I flew into Incheon airport outside Seoul just ninety minutes after North Korea bombarded the small island of YeonPyeong, killing two soldiers and at least two civilians.
I was due to attend the Korea MICE Expo and co-located Seoul MICE Forum.
In typical stoic Korean fashion I didn’t hear about any mishap until the organiser of the trip approached me after a gala dinner, saying my wife and editor had been trying to get hold of me. I asked her why, and she matter-of-factly told me they were worried because of the North’s attack, not far from where I landed.

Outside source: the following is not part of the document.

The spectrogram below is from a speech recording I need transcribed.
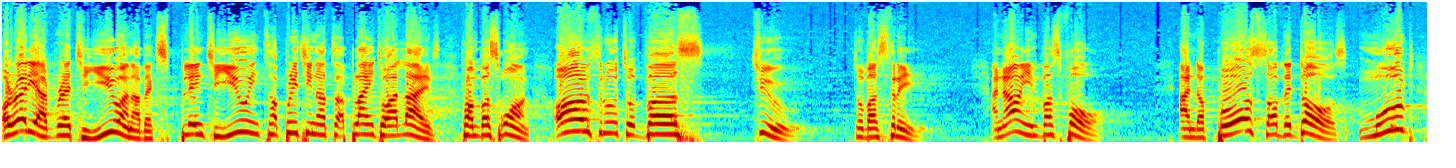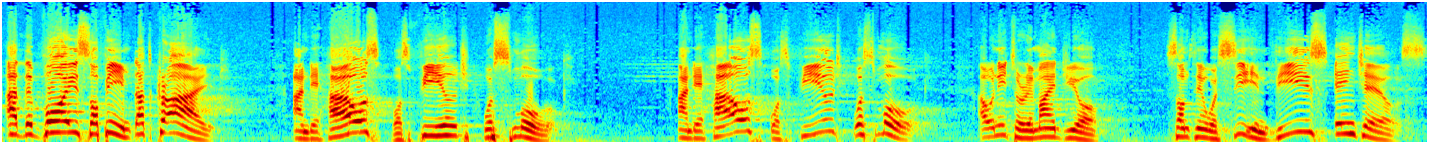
Already I've read to you and I've explained to you, interpreting and applying to our lives from verse 1 all through to verse 2 to verse 3. And now in verse 4, and the posts of the doors moved at the voice of him that cried, and the house was filled with smoke. And the house was filled with smoke. I will need to remind you of something we see in these angels.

Having lived in South Korea for three years, I am familiar with how the people there play down threats from the North. It’s hard to say where the disparity in reactions comes from. Perhaps the Western media overhypes each crisis, but on the other hand the Korean press has waged a long battle against government and corporate censorship. Maybe the calm demeanour of our hosts is simply an effort to maintain professionalism, and present the best face to international guests.
Either way, while half the world panicked the MICE event went on without a hitch. In fact, the political tensions were fertile ground for discussing the challenges faced by organisers of international events. ICCA president Martin Sirk said in a talk that there is no such thing as a ‘safe’ country, and reminded the audience that even a peaceful city like meek Toronto turned into a hazard area with the outbreak of SARS in 2003.
In the world of international event organising, the important thing is good risk assessment before a problem occurs, and good on-the-ground policies to keep delegates and visitors safe and calm, and carrying on with the business they arrived to do. It’s all part of delivering what has been promised against all odds.
– Mike Trudeau, Staff Writer